Book When the Dogs Don't Bark Description/Summary:
'The dead keep many secrets. Sometimes they are the only witness to a crime. But ask the right questions, and they will eventually reveal everything.' Never before has criminal justice rested so heavily on scientific evidence. With ever more sophisticated and powerful techniques at their disposal, forensic scientists have the ability to make or break a case. Angela Gallop has been a forensic scientist for over 40 years. After a brief spell studying sea slugs on the Isle of Wight, she joined the Forensic Science Service. Her first case was the Yorkshire Ripper. She is now the most sought after forensic scientist in the UK and has been involved in numerous high profile cases, including the Cardiff Three, the coastal path murders and the trail of Stephen Lawrence.
A “necessary and brilliant” (NPR) exploration of our cultural fascination with true crime told through four “enthralling” (The New York Times Book Review) narratives of obsession. In Savage Appetites, Rachel Monroe links four criminal roles—Detective, Victim, Defender, and Killer—to four true stories about women driven by obsession. From a frustrated and brilliant heiress crafting crime-scene dollhouses to a young woman who became part of a Manson victim’s family, from a landscape architect in love with a convicted murderer to a Columbine fangirl who planned her own mass shooting, these women are alternately mesmerizing, horrifying, and sympathetic. A revealing study of women’s complicated relationship with true crime and the fear and desire it can inspire, together these stories provide a window into why many women are drawn to crime narratives—even as they also recoil from them. Monroe uses these four cases to trace the history of American crime through the growth of forensic science, the evolving role of victims, the Satanic Panic, the rise of online detectives, and the long shadow of the Columbine shooting.

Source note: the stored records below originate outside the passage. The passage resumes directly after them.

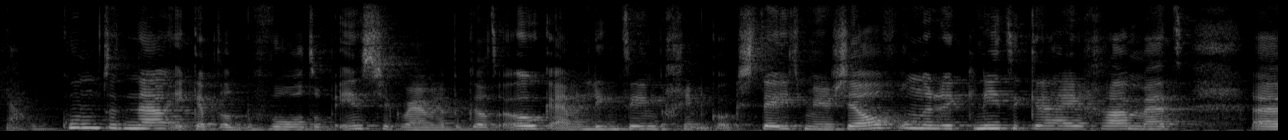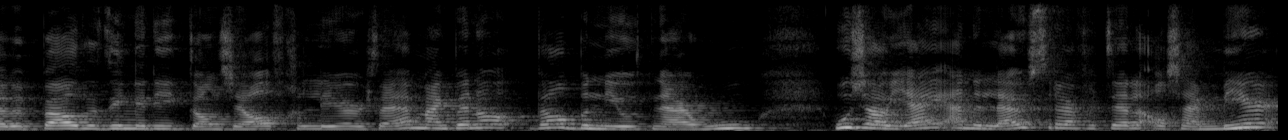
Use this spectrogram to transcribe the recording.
Ja, hoe komt het nou? Ik heb dat bijvoorbeeld op Instagram heb ik dat ook. En LinkedIn begin ik ook steeds meer zelf onder de knie te krijgen. Met eh, bepaalde dingen die ik dan zelf geleerd heb. Maar ik ben al wel benieuwd naar hoe, hoe zou jij aan de luisteraar vertellen als zij meer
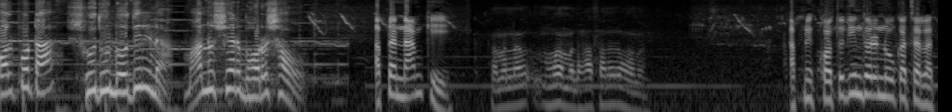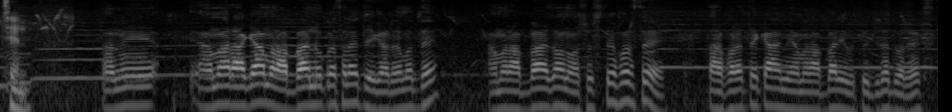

Combining personal narrative, reportage, and a sociological examination of violence and media in the 20th and 21st centuries, Savage Appetites is a “corrective to the genre it interrogates” (The New Statesman), scrupulously exploring empathy, justice, and the persistent appeal of crime.